If any of this seems familiar, it's because some variation on this happens every single time. Capitalism usually relies on pacifying and atomizing the population in order to maintain order, but faced with actual resistance it must rely, in the final analysis, on the overwhelming brute force of the police state. That's the context in which calls for demilitarization by the Rand Paul right need to be understood. He is not calling for a less militarized society, but simply a less militarized state - one which has abdicated its police powers and turned them over to the private sector.

The left, of course, is calling for something different: for a society with less militarization, period.

But that means a different society altogether. And that means even more conflict than what we have seen in Ferguson, not less. You can see the introduction of the National Guard as the first step in a return to the oppressive but superficially peaceful status quo, or you can see it as the unfortunate end of a nascent revolution that should get a lot more violent and destructive before all is said and done. But it is crazy to imagine that we can fix these problems without violence, as if Capital was ever not going to call in the National Guard when things got bad enough. 

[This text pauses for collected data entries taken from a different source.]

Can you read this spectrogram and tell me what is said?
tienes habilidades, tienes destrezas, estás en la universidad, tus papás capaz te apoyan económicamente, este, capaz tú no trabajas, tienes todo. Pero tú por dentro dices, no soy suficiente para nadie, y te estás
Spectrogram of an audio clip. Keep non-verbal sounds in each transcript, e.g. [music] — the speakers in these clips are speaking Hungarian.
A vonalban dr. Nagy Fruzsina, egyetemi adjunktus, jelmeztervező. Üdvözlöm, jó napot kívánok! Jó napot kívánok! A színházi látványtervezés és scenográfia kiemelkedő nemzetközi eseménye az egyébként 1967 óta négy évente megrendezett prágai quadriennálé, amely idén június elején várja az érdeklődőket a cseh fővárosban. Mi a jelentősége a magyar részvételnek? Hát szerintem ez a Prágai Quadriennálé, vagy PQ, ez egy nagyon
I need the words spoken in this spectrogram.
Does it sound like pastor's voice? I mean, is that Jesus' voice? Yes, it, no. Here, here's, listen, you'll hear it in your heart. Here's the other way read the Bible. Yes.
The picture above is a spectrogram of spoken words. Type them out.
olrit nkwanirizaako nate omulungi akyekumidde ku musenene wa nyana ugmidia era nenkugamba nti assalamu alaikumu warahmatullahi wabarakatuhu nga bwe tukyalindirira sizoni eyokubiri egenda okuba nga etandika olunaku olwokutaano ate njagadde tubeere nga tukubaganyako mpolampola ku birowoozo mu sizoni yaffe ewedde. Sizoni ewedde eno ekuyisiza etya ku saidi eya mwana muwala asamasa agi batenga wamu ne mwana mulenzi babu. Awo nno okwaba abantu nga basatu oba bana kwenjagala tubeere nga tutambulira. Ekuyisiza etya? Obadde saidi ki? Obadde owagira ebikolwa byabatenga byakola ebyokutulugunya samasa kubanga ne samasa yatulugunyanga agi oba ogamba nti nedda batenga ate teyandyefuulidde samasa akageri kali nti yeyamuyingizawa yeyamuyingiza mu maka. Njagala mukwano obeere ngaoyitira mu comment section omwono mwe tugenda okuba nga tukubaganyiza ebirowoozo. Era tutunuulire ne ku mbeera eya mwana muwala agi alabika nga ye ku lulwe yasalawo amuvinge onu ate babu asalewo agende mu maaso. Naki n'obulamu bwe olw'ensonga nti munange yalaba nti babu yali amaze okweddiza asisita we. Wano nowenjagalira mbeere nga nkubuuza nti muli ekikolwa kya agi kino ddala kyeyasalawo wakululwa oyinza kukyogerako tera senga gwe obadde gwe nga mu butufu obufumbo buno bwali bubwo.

Rand Paul's facile spin on Ferguson

Not surprisingly, big government has been at the heart of the problem [in Ferguson]. Washington has incentivized the militarization of local police precincts by using federal dollars to help municipal governments build what are essentially small armies—where police departments compete to acquire military gear that goes far beyond what most of Americans think of as law enforcement. - Rand Paul,
Police militarization is definitely part of the problem here, but it doesn't follow that police militarization is necessarily an outcome of a powerful democratic government, or that it can only be addressed by the massive abolition of democratic governance that Paul has in mind. These are the unargued, non sequitur leaps of an opportunist transparently attempting to hijack a tragedy as a vehicle for an unrelated political agenda.

Rand Paul unwittingly draws attention to this a few paragraphs later when he notes - quoting The Heritage Foundation's Evan Bernick - that "federal well as local police departments...come equipped with SWAT teams and heavy artillery."

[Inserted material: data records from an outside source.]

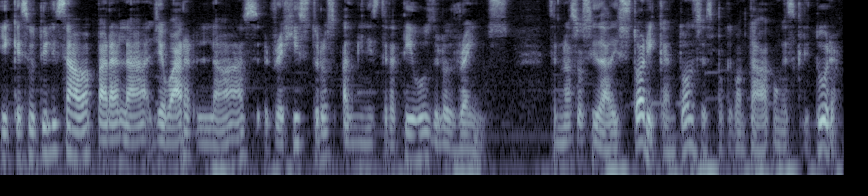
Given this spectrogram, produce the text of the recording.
y que se utilizaba para llevar los registros administrativos de los reinos. Era una sociedad histórica entonces, porque contaba con escritura.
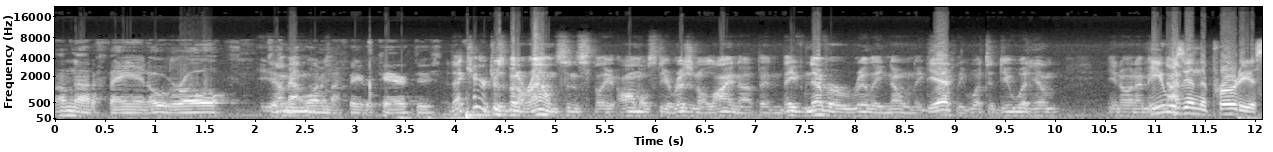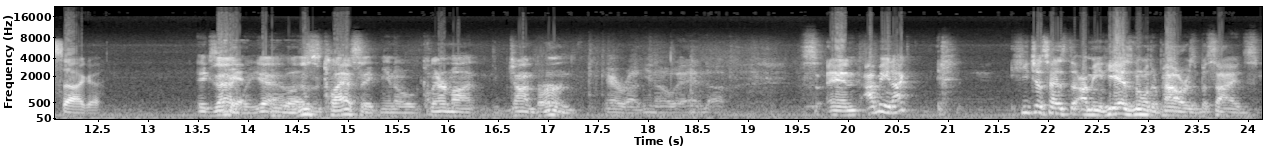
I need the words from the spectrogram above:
I'm, I'm not a fan overall. Just I not mean- one of my favorite characters. That character's been around since the almost the original lineup, and they've never really known exactly what to do with him. You know what I mean? he was I- in the Proteus saga. Exactly. Yeah, Yeah. This is classic. You know, Claremont, John Byrne era. You know, and uh, and I mean, I he just has the. I mean, he has no other powers besides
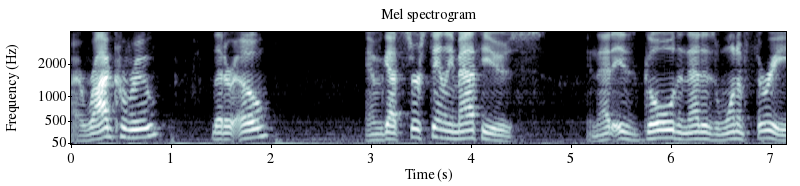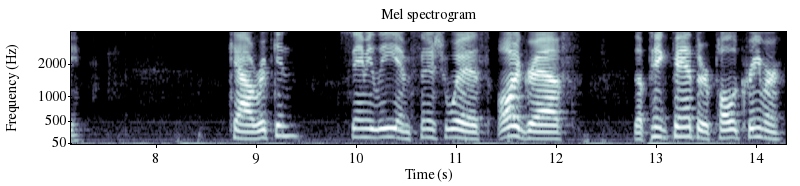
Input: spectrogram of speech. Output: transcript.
right, Rod Carew, letter O. And we've got Sir Stanley Matthews. And that is gold, and that is one of three. Cal Ripken, Sammy Lee, and finish with autograph, the Pink Panther, Paula Creamer.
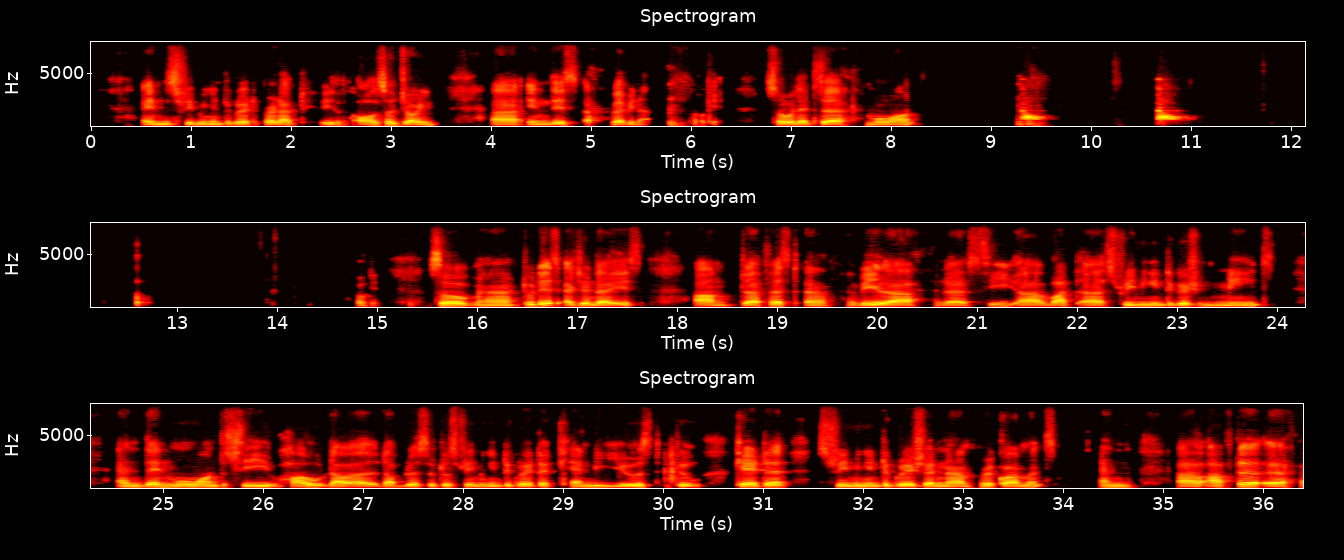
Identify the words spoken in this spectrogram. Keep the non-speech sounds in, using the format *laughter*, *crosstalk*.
in the streaming integrator product, will also join in this webinar. *clears throat* okay, so let's move on. Okay, so uh, today's agenda is um, first uh, we'll uh, uh see uh, what uh, streaming integration means and then move on to see how WSO2 streaming integrator can be used to cater streaming integration um, requirements. And after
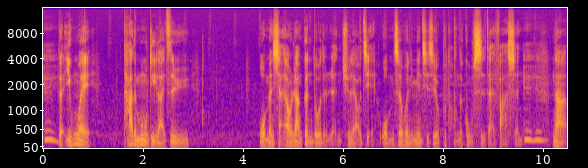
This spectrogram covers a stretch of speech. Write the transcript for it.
嗯，对，因为他的目的来自于我们想要让更多的人去了解，我们社会里面其实有不同的故事在发生，嗯哼，那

To elaborate: big government may have militarized the Ferguson police, but it has also militarized government authorities that can serve as a check on the Ferguson police. At any given moment, President Obama and Governor Nixon can mobilize the National Guard or even active military to intervene on behalf of Ferguson's citizens. They are perfectly capable of doing this, not in spite of the power of the government but because of it. In fact, it is precisely because the President and the Governor are so powerful that it likely won't come to that at all. When the Ferguson police stand down, it will be because the massive, armed hierarchy of the state and federal government have given them no other choice.

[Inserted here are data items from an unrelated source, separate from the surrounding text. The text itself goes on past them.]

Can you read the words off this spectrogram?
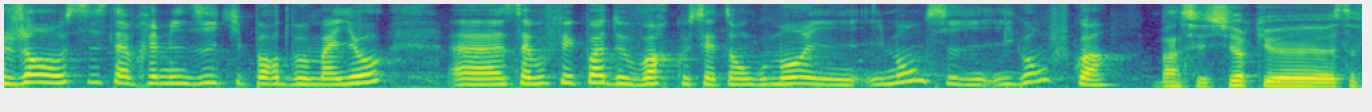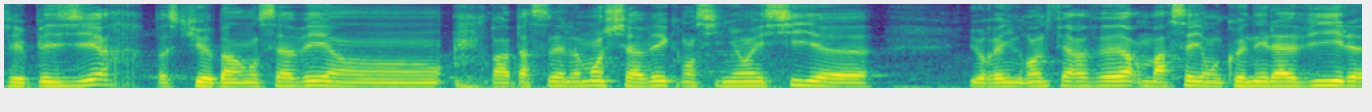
gens aussi cet après-midi qui portent vos maillots. Euh, ça vous fait quoi de voir que cet engouement, il, monte, il, gonfle quoi? Ben, c'est sûr que ça fait plaisir parce que ben, on savait, en... personnellement, je savais qu'en signant ici, il y aurait une grande ferveur. Marseille, on connaît la ville.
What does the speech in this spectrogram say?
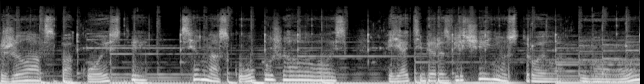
Жила в спокойствии, всем на скуку жаловалась, а я тебе развлечение устроила. Ну,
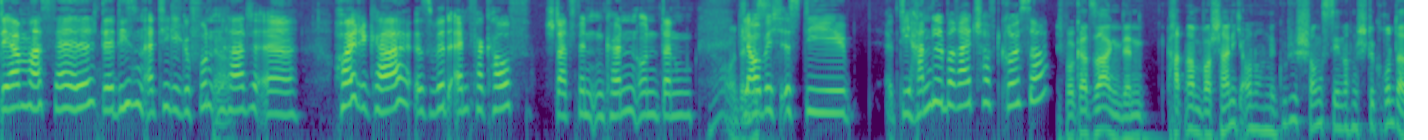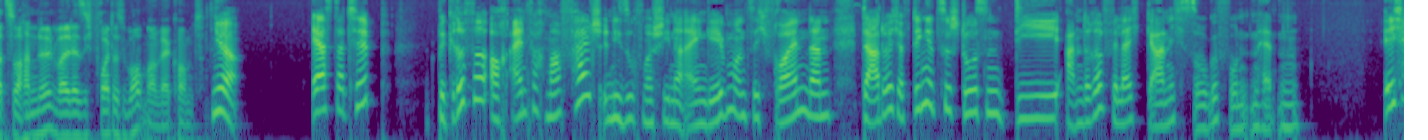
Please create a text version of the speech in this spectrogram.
der Marcel, der diesen Artikel gefunden Ja. hat, äh, Heureka, es wird ein Verkauf stattfinden können und dann, und dann glaube ich, ist die, die Handelbereitschaft größer. Ich wollte gerade sagen, dann hat man wahrscheinlich auch noch eine gute Chance, den noch ein Stück runter zu handeln, weil der sich freut, dass überhaupt mal wer kommt. Ja. Erster Tipp. Begriffe auch einfach mal falsch in die Suchmaschine eingeben und sich freuen, dann dadurch auf Dinge zu stoßen, die andere vielleicht gar nicht so gefunden hätten. Ich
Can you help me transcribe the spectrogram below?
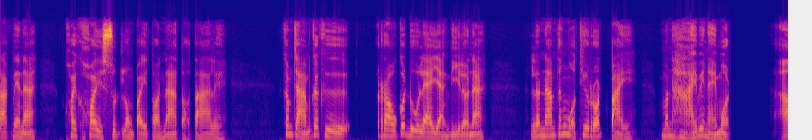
รักเนี่ยนะ ค่อยๆซุดลงไปต่อหน้าต่อตาเลยคำถามก็คือ เราก็ดูแลอย่างดีแล้วนะ แล้วน้ำทั้งหมดที่รดไป มันหายไปไหนหมด เอา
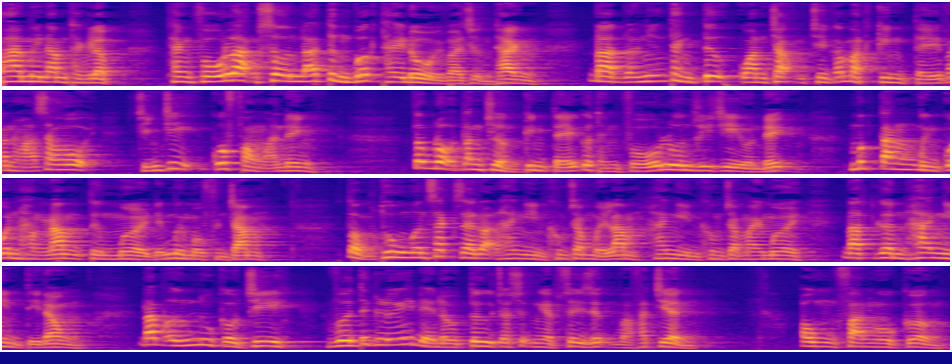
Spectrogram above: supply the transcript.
20 năm thành lập, thành phố Lạng Sơn đã từng bước thay đổi và trưởng thành, đạt được những thành tựu quan trọng trên các mặt kinh tế, văn hóa xã hội, chính trị, quốc phòng an ninh. Tốc độ tăng trưởng kinh tế của thành phố luôn duy trì ổn định, mức tăng bình quân hàng năm từ 10 đến 11%. Tổng thu ngân sách giai đoạn 2015-2020 đạt gần 2.000 tỷ đồng, đáp ứng nhu cầu chi, vừa tích lũy để đầu tư cho sự nghiệp xây dựng và phát triển. Ông Phan Ngô Cường,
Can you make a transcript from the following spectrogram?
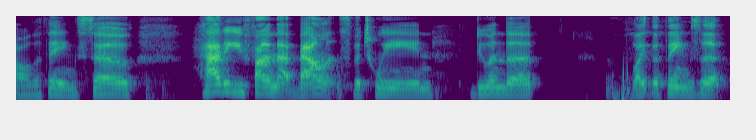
all the things so how do you find that balance between doing the like the things that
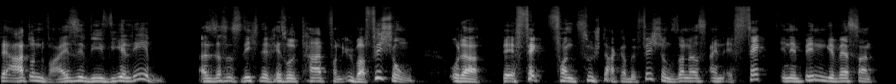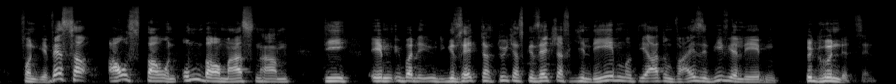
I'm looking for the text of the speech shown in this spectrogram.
der Art und Weise, wie wir leben. Also das ist nicht ein Resultat von Überfischung oder der Effekt von zu starker Befischung, sondern es ist ein Effekt in den Binnengewässern von Gewässerausbau und Umbaumaßnahmen, die eben über die, durch das gesellschaftliche Leben und die Art und Weise, wie wir leben, begründet sind.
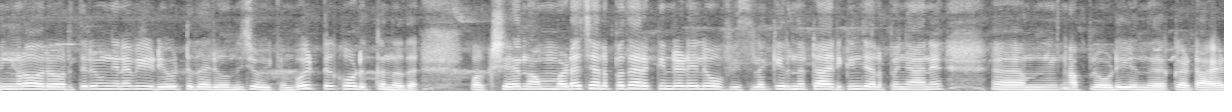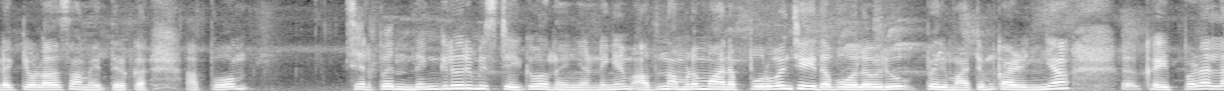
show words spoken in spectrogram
നിങ്ങൾ ഓരോരുത്തരും ഇങ്ങനെ വീഡിയോ ഇട്ട് തരുമെന്ന് ചോദിക്കുമ്പോൾ ഇട്ട് കൊടുക്കുന്നത്. പക്ഷേ നമ്മുടെ ചിലപ്പോൾ തിരക്കിന്റെ ഇടയിൽ ഓഫീസിലൊക്കെ ഇരുന്നിട്ടായിരിക്കും ചിലപ്പോൾ ഞാൻ അപ്ലോഡ് ചെയ്യുന്നതൊക്കെ കേട്ടോ ഇടയ്ക്കുള്ള സമയത്തൊക്കെ അപ്പോൾ ചിലപ്പോൾ എന്തെങ്കിലും ഒരു മിസ്റ്റേക്ക് വന്നു കഴിഞ്ഞിട്ടുണ്ടെങ്കിൽ അത് നമ്മൾ മനഃപൂർവം ചെയ്ത പോലെ ഒരു പെരുമാറ്റം കഴിഞ്ഞ ഇപ്പോഴല്ല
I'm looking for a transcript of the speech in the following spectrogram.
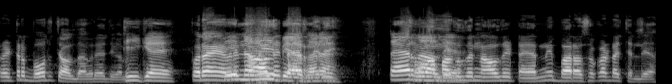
ਟਰੈਕਟਰ ਬਹੁਤ ਚੱਲਦਾ ਵੀਰੇ ਅੱਜ ਕੱਲ ਠੀਕ ਹੈ। ਪਰ ਐ ਵੀਰੇ ਨਾਲ ਨਵੀਂ ਦੇ ਪਿਆ ਟਾਇਰ ਨੇ। ਟਾਇਰ 16 ਨਾਲ ਮਾਡਲ ਦੇ ਨਾਲ ਦੇ ਟਾਇਰ ਨੇ 1200 ਘੰਟਾ ਚੱਲਿਆ।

The reason this hasn't already happened is obvious: Republicans won't let it. They are already decrying the President's call for an investigation by the FBI and the DOJ, and spinning further intervention as an egregious imposition on the local sovereignty. A deployment of troops - the reasonable and proportional solution - would have ignited all kinds of outrage about federal tyranny.

Who will police the police? Liberals have a pragmatic answer for this: a careful system of checks and balances, regulatory, enforcement and military agencies, all ultimately subject to popular control through democratic elections. Demilitarization can ameliorate some of the system's worst abuses, but as a final solution it's just incoherent: the whole point of a police force is that we militarize some people more than others in order to enforce the law.